DATASET EXTRACT:
◆ ◆ ◆ ◆ ◆ ◆ ◆

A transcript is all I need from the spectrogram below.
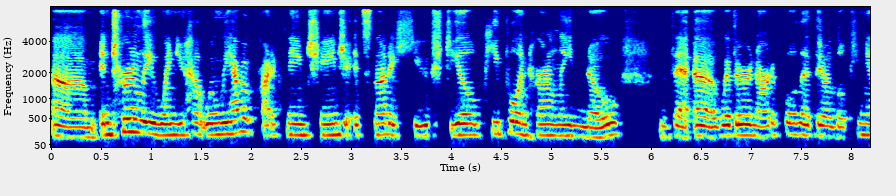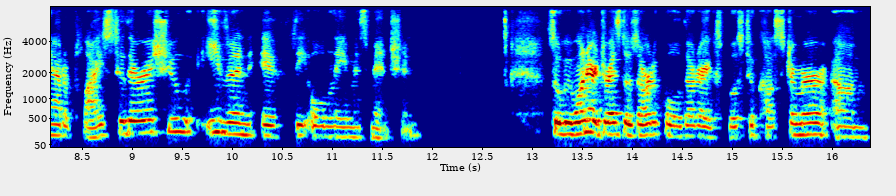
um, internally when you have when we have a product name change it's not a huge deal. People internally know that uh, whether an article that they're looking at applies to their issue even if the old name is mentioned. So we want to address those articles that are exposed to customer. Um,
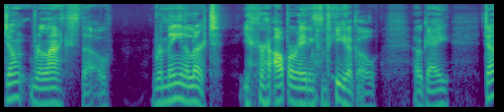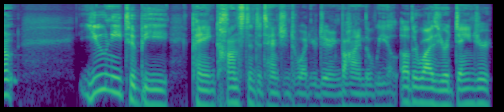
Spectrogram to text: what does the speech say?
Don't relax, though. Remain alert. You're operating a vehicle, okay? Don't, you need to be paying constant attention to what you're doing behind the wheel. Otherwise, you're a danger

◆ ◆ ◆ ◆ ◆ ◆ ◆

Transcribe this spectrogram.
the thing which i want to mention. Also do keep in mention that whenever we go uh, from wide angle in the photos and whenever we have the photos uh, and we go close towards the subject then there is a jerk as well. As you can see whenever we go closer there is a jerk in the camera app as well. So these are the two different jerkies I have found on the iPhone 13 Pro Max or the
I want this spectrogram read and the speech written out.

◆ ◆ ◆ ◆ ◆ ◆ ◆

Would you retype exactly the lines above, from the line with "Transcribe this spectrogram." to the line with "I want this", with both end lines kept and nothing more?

Transcribe this spectrogram.
the thing which i want to mention. Also do keep in mention that whenever we go uh, from wide angle in the photos and whenever we have the photos uh, and we go close towards the subject then there is a jerk as well. As you can see whenever we go closer there is a jerk in the camera app as well. So these are the two different jerkies I have found on the iPhone 13 Pro Max or the
I want this spectrogram read and the speech written out.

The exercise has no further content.